When duplicating the records beneath this instruction, omit every picture and keep all else exact.

Saved entries –
↓

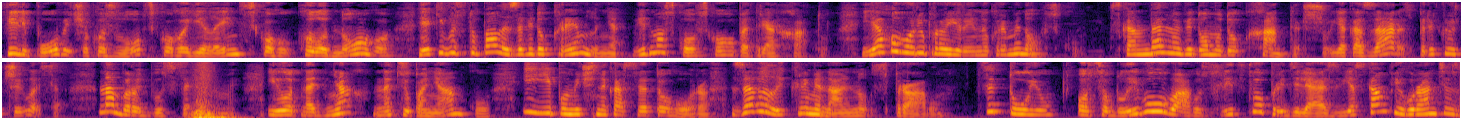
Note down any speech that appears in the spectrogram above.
Філіповича, Козловського, Єленського, Холодного, які виступали за відокремлення від московського патріархату. Я говорю про Ірину Кременовську. Скандально відому док-хантершу, яка зараз переключилася на боротьбу з сектами. І от на днях на цю панянку і її помічника Святогора завели кримінальну справу. Цитую: особливу увагу слідство приділяє зв'язкам фігурантів з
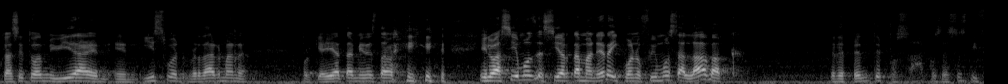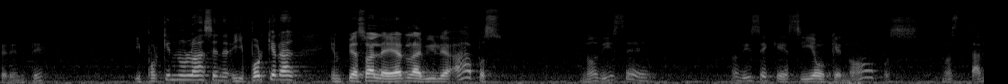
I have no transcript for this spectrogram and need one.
casi toda mi vida en, Eastwood, ¿verdad, hermana? Porque ella también estaba ahí. y lo hacíamos de cierta manera. Y cuando fuimos a Lavac, de repente, pues, ah, pues eso es diferente. ¿Y por qué no lo hacen? ¿Y por qué era, empiezo a leer la Biblia? Ah, pues no dice, no dice que sí o que no, pues no están,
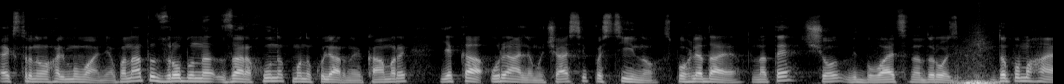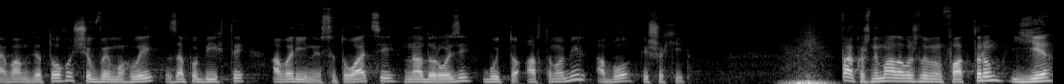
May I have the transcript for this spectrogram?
екстреного гальмування. Вона тут зроблена за рахунок монокулярної камери, яка у реальному часі постійно споглядає на те, що відбувається на дорозі. Допомагає вам для того, щоб ви могли запобігти аварійної ситуації на дорозі, будь то автомобіль або пішохід. Також немало важливим фактором є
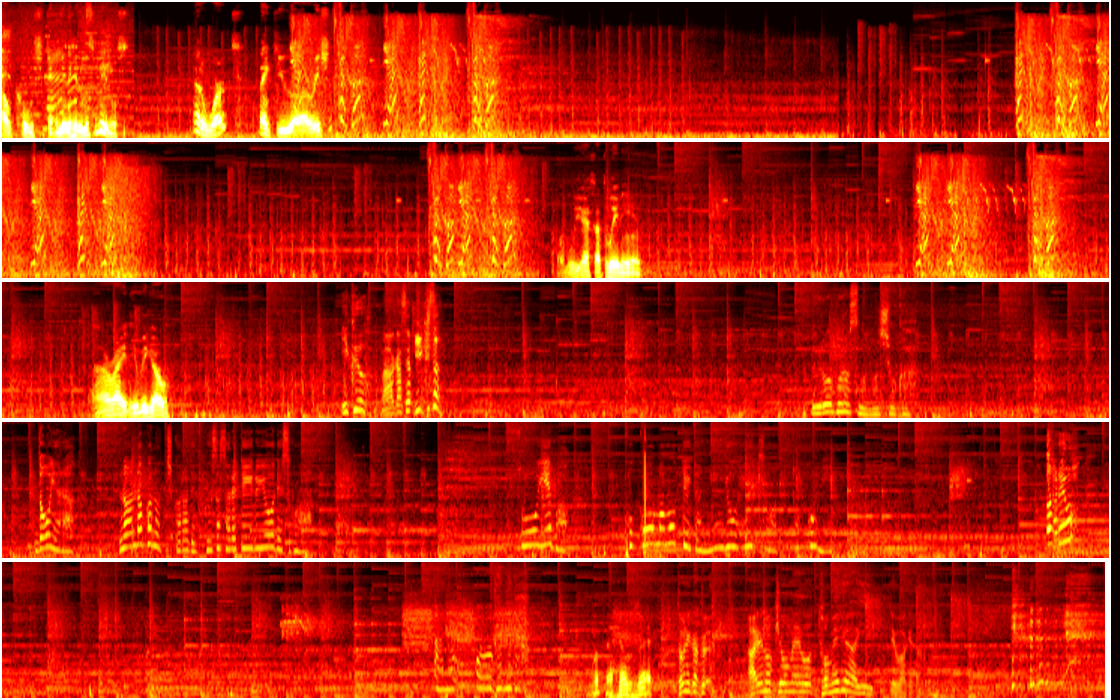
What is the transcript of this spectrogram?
Oh, cool. She came in and hit him with some needles. That'll work. Thank you, uh, Rixia. Oh, well, you guys have to wait in. We go. 行くよ。任せ。行くぞ。ウロボロスの紋章か。どうやら何らかの力で封鎖されているようですが What the hell is that? とにかくあれの共鳴を止めりゃいいってわけだろ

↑

Exercise result –
Note down any speech that appears in the spectrogram above.
Філіповича, Козловського, Єленського, Холодного, які виступали за відокремлення від московського патріархату. Я говорю про Ірину Кременовську. Скандально відому док-хантершу, яка зараз переключилася на боротьбу з сектами. І от на днях на цю панянку і її помічника Святогора завели кримінальну справу. Цитую: особливу увагу слідство приділяє зв'язкам фігурантів з
I have no transcript for this spectrogram and need one.
casi toda mi vida en, Eastwood, ¿verdad, hermana? Porque ella también estaba ahí. y lo hacíamos de cierta manera. Y cuando fuimos a Lavac, de repente, pues, ah, pues eso es diferente. ¿Y por qué no lo hacen? ¿Y por qué era, empiezo a leer la Biblia? Ah, pues no dice, no dice que sí o que no, pues no están,
May I have the transcript for this spectrogram?
екстреного гальмування. Вона тут зроблена за рахунок монокулярної камери, яка у реальному часі постійно споглядає на те, що відбувається на дорозі. Допомагає вам для того, щоб ви могли запобігти аварійної ситуації на дорозі, будь то автомобіль або пішохід. Також немало важливим фактором є
What is the transcript of this spectrogram?
Oh, cool. She came in and hit him with some needles. That'll work. Thank you, uh, Rixia. Oh, well, you guys have to wait in. We go. 行くよ。任せ。行くぞ。ウロボロスの紋章か。どうやら何らかの力で封鎖されているようですが What the hell is that? とにかくあれの共鳴を止めりゃいいってわけだろ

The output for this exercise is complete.